Below is a listing. Output every line of it exactly.

*Provided data:*
##############################
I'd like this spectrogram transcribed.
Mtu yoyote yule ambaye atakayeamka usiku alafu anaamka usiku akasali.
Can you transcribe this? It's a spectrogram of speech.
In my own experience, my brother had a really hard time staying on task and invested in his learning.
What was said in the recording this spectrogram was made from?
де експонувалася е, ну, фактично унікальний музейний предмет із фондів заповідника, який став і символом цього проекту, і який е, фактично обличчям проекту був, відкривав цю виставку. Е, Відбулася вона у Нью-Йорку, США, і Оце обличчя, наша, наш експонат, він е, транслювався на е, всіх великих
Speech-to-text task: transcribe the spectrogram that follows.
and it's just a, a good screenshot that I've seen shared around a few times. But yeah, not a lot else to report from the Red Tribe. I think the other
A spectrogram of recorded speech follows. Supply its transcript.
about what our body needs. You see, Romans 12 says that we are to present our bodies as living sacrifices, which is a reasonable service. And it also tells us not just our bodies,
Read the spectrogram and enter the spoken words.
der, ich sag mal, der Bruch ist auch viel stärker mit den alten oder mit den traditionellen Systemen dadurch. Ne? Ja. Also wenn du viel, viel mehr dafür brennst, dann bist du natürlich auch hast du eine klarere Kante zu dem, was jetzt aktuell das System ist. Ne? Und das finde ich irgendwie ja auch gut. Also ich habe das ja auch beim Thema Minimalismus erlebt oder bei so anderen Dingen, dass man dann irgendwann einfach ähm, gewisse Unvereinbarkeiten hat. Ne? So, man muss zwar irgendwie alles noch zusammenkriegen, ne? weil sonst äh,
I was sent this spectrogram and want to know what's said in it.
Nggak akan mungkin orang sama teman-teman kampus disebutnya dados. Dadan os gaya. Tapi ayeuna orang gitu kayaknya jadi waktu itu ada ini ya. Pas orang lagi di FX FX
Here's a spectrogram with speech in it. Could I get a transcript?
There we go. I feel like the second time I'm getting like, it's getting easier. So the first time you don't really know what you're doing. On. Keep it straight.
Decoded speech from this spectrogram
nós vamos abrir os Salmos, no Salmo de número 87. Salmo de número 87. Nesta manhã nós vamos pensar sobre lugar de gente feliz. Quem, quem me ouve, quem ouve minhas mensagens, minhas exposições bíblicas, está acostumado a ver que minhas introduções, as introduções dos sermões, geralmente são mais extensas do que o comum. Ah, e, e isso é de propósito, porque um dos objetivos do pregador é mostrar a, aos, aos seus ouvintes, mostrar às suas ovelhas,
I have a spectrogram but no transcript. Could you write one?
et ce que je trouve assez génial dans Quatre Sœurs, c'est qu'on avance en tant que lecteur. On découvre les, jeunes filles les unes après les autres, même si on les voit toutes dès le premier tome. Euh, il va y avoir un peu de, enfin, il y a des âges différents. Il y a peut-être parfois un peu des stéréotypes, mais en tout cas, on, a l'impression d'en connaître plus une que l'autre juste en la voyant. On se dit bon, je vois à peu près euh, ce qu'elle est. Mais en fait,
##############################
*Task answer:*
I'd like this spectrogram transcribed.
Mtu yoyote yule ambaye atakayeamka usiku alafu anaamka usiku akasali.
Can you transcribe this? It's a spectrogram of speech.
In my own experience, my brother had a really hard time staying on task and invested in his learning.
What was said in the recording this spectrogram was made from?
де експонувалася е, ну, фактично унікальний музейний предмет із фондів заповідника, який став і символом цього проекту, і який е, фактично обличчям проекту був, відкривав цю виставку. Е, Відбулася вона у Нью-Йорку, США, і Оце обличчя, наша, наш експонат, він е, транслювався на е, всіх великих
Speech-to-text task: transcribe the spectrogram that follows.
and it's just a, a good screenshot that I've seen shared around a few times. But yeah, not a lot else to report from the Red Tribe. I think the other
A spectrogram of recorded speech follows. Supply its transcript.
about what our body needs. You see, Romans 12 says that we are to present our bodies as living sacrifices, which is a reasonable service. And it also tells us not just our bodies,
Read the spectrogram and enter the spoken words.
der, ich sag mal, der Bruch ist auch viel stärker mit den alten oder mit den traditionellen Systemen dadurch. Ne? Ja. Also wenn du viel, viel mehr dafür brennst, dann bist du natürlich auch hast du eine klarere Kante zu dem, was jetzt aktuell das System ist. Ne? Und das finde ich irgendwie ja auch gut. Also ich habe das ja auch beim Thema Minimalismus erlebt oder bei so anderen Dingen, dass man dann irgendwann einfach ähm, gewisse Unvereinbarkeiten hat. Ne? So, man muss zwar irgendwie alles noch zusammenkriegen, ne? weil sonst äh,
I was sent this spectrogram and want to know what's said in it.
Nggak akan mungkin orang sama teman-teman kampus disebutnya dados. Dadan os gaya. Tapi ayeuna orang gitu kayaknya jadi waktu itu ada ini ya. Pas orang lagi di FX FX
Here's a spectrogram with speech in it. Could I get a transcript?
There we go. I feel like the second time I'm getting like, it's getting easier. So the first time you don't really know what you're doing. On. Keep it straight.
Decoded speech from this spectrogram
nós vamos abrir os Salmos, no Salmo de número 87. Salmo de número 87. Nesta manhã nós vamos pensar sobre lugar de gente feliz. Quem, quem me ouve, quem ouve minhas mensagens, minhas exposições bíblicas, está acostumado a ver que minhas introduções, as introduções dos sermões, geralmente são mais extensas do que o comum. Ah, e, e isso é de propósito, porque um dos objetivos do pregador é mostrar a, aos, aos seus ouvintes, mostrar às suas ovelhas,
I have a spectrogram but no transcript. Could you write one?
et ce que je trouve assez génial dans Quatre Sœurs, c'est qu'on avance en tant que lecteur. On découvre les, jeunes filles les unes après les autres, même si on les voit toutes dès le premier tome. Euh, il va y avoir un peu de, enfin, il y a des âges différents. Il y a peut-être parfois un peu des stéréotypes, mais en tout cas, on, a l'impression d'en connaître plus une que l'autre juste en la voyant. On se dit bon, je vois à peu près euh, ce qu'elle est. Mais en fait,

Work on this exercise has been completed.